Because of the simplicity of the proposed flat CPV system in terms of its shape, weight, operating principle, and cost, it can easily be installed on rooftops. The adoption of flat CPVs for rooftop installation will address the apparent huge demand for commercialization [17

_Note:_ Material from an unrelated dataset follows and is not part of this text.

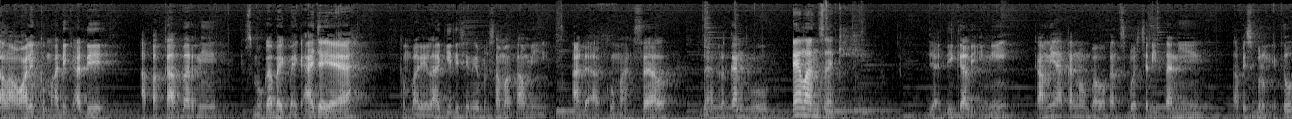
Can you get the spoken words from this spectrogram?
Assalamualaikum adik-adik. Apa kabar nih? Semoga baik-baik aja ya. Kembali lagi di sini bersama kami. Ada aku Marcel dan rekanku. Elan Zaki. Jadi kali ini kami akan membawakan sebuah cerita nih. Tapi sebelum itu,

]. The aim of the present research is to design a flat CPV system suitable for residential rooftops; therefore, a brief comparison between our proposed system and widely used PV panels is essential. Most PV panels have an electricity conversion efficiency of 18–20% as a result of using Si solar cells with a multi-crystalline structure. Our proposed system utilizes single-crystalline Si solar cells with an efficiency of 25%; considering optical losses (~10%), the overall system efficiency is approximately 22.5%. Unlike traditional or more conventional flat-panel systems, our proposed flat CPV system is much less expensive to produce, as each cell requires much less semiconductor material than conventional solar cells, which also makes the system more environmentally friendly. Sunlight has two components: direct normal irradiance (DNI) and diffuse horizontal irradiance (DHI). As for most concentration systems, our proposed flat CPV system is unable to collect diffuse irradiation. This is a drawback in comparison with flat PV systems. There have recently been rapid developments in transparent solar cell technology. A transparent solar panel can absorb both the ultra violet and infrared parts of the solar spectrum to generate electricity. This type of solar cell is transparent to the visible spectrum. We suggest that the transparent PMMA sheet used in the receiver part of our proposed system might be replaced by a transparent solar panel and the solar cell arrays be replaced by double-junction solar cells baed on GaInP/GaInAs, which have the highest conversion efficiencies within the visible spectrum. This would allow the non-visible components of both DNI and DHI to be collected and converted to electricity, and visible irradiation—the largest portion of solar energy—will be concentrated and converted by high-conversion-efficiency solar cells. The approach of combining with transparent solar cells, as discussed here, may provide a new path for efficient, compact, and inexpensive PV power.